And, of course – thanks to Tim and the team for their work in getting this online.

  • Bot that buys dirt-cheap goods on TradeMe and tells Twitter what it's buying/bidding on. Seems we need a Rule 38: if software is described in an XKCD comic, the chance of it being brought into reality approaches 1 as t approahces infinity.
  • "…the game of chess is much more than the set of instructions needed to move the pieces on the board: the players’ intellectual and emotional interaction during a game is also the system of chess. The media hubbub surrounding Kasparov’s loss to Deep Blue: that is chess. The southwest corner of Washington Square Park where New York City players wager, talk trash, and square off across stone tables: that is chess too." So much good stuff in this essay from Frank Lantz and Eric Zimmerman
  • In which Laura Parker looks at what "mainstream" games can learn from the type of success indie titles such as Limbo have had, with contributions from Nels Anderson, Manveer Heir, and – would you believe it – me. It's a really nice feature; I hope Laura can get more of this sort of stuff published on Gamespot, because it deserves a bigger audience than being buried on the staff blog.
  • "This is what the next generation of the mega-selling phone will look like. They'll be rough facsimiles of the high-end smartphones forged for well-heeled buyers, stripped of fat and excess—an embodiment of compromise. They'll be 90% of the phone for 20% of the price, with FM radios instead of digital music stores, and flashlights instead of LED flashes. This is how the other half will smartphone, if you want to be so generous as to call the developing world's users a half. We're not even close." Yes.
  • "Sahel Sounds rounded up music salvaged from the discarded mobile phone memory chips in West Africa." Wow; the after-life of dead electronic media made real.
  • "Board games are different. Sure, while you might love a board game for the sense of immersion it provides, or the way the game lifts off the table and fills the room, you also might love it for how beautiful the mechanics are. It’s like looking inside a clockwork watch. That fascination, as you see how all the pieces fit together, how everything is timed to perfection, how balanced it all is. With a beautiful board game design, you can love it for that craftsmanship you can feel with every turn." Yup. But, of course: this is, increasingly, why I like any game. It's just much more visible in boardgames – where you have to wrangle the rules yourself. And everything else – the immersion, the involvement – will come too; it just comes from that clockwork heart.

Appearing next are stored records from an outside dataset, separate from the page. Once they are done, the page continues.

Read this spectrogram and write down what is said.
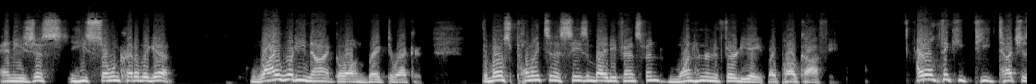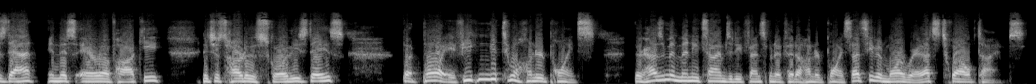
and he's just he's so incredibly good. Why would he not go out and break the record? The most points in a season by a defenseman, 138 by Paul Coffey. I don't think he, he touches that in this era of hockey. It's just harder to score these days. But boy, if he can get to 100 points, there hasn't been many times a defenseman have hit 100 points. That's even more rare. That's 12 times.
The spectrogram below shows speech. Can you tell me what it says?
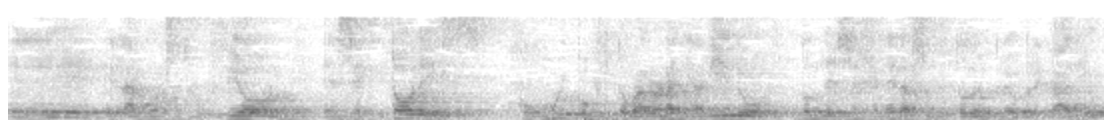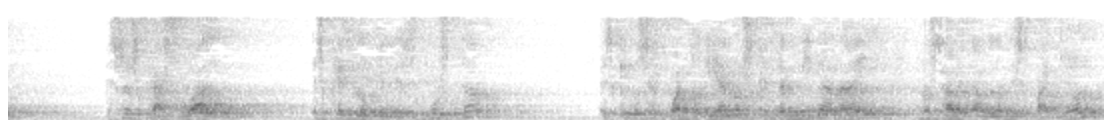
eh, en la construcción, en sectores con muy poquito valor añadido, donde se genera sobre todo empleo precario? ¿Eso es casual? ¿Es que es lo que les gusta? ¿Es que los ecuatorianos que terminan ahí no saben hablar español?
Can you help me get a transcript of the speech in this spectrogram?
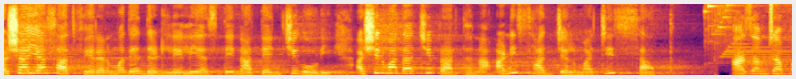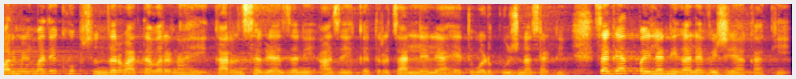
अशा या सात फेऱ्यांमध्ये दडलेली असते नात्यांची गोडी आशीर्वादाची प्रार्थना आणि सात जन्माची साथ. आज आमच्या अपार्टमेंटमध्ये खूप सुंदर वातावरण आहे. कारण सगळ्याजणी आज एकत्र चाललेल्या आहेत वडपूजनासाठी. सगळ्यात पहिल्या निघाल्या विजया काकी.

I’m going to be speaking at Interesting North in Sheffield in November. My talk – which is only about fifteen minutes long, if I recall right – is going to be called something like Five Things Rules Do, and, at the moment, is summarised thus:

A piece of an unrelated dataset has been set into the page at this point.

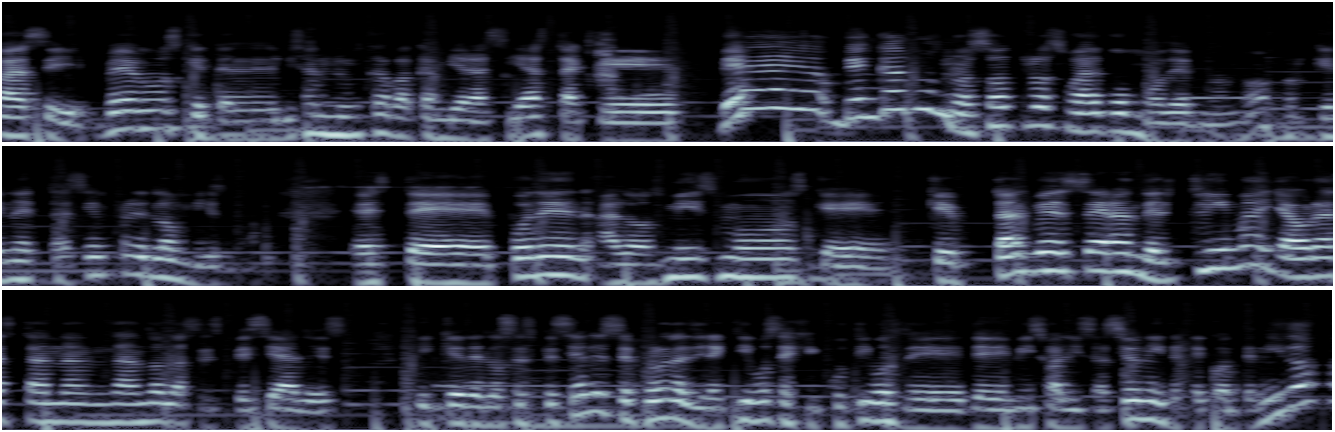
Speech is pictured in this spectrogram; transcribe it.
así, vemos que Televisa nunca va a cambiar así hasta que vengamos nosotros o algo moderno, ¿no? Porque neta, siempre es lo mismo este, ponen a los mismos que, que, tal vez eran del clima y ahora están dando las especiales. Y que de los especiales se fueron los directivos ejecutivos de, de, visualización y de contenido.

The thing that make games Games isn’t joypads, or scores, or 3D graphics, or little bits of cardboard, or many-sided dice. It’s the rules and mechanics beating in their little clockwork hearts. That may be a somewhat dry reduction of thousands of years of fun, but my aim is to celebrate and explore the many things that games (and other systemic media) do with the rules at their foundation. And, on the way, perhaps change your mind at exactly what rules are for.

Contents subject to change, but I think it’ll be a fun one – and a great event. Perhaps see you there!

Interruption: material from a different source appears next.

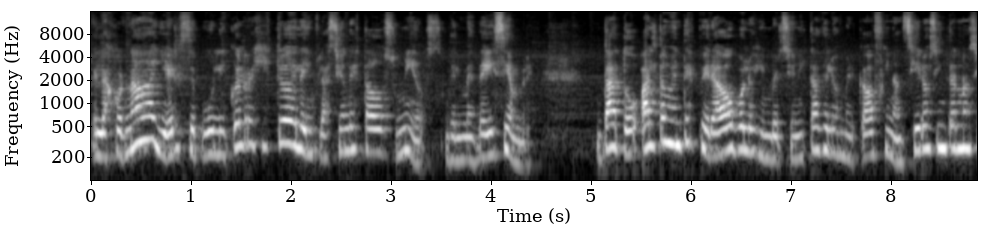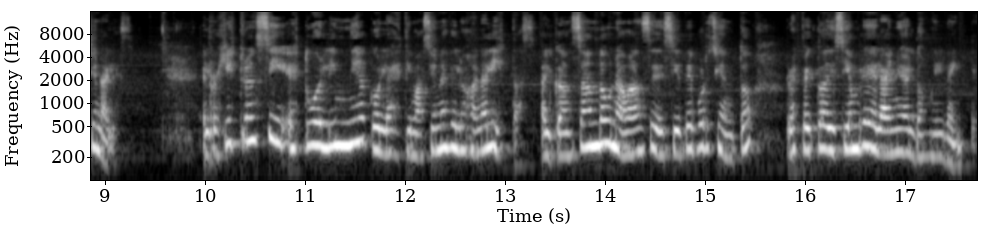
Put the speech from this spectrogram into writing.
En la jornada de ayer se publicó el registro de la inflación de Estados Unidos del mes de diciembre, dato altamente esperado por los inversionistas de los mercados financieros internacionales. El registro en sí estuvo en línea con las estimaciones de los analistas, alcanzando un avance de 7% respecto a diciembre del año del 2020.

  • "…what Civilization provides is a story with a beginning, middle, and end, which is three times more than what you probably started with. If you play the game in particularly interesting way, then you can be rewarded with a delightful, surprising experience that you can’t help but weave into a story, inventing characters and lovers and intrigues all round. This story might tug at you so insistently that you begin to jot down notes and timelines, writing diary entries and newspaper reports of battles. Eventually, you might join all those pieces up, rewrite them, throw it all away, and rewrite it again – and then you might call yourself a storyteller." And this is one of the kinds of storytelling that games are best at: collaborative tales weaved between ruleset and player, between man and machine.
  • Wow. One to return to: a super-comprehensive look at Pac-Man, including its AI routines and collision detection.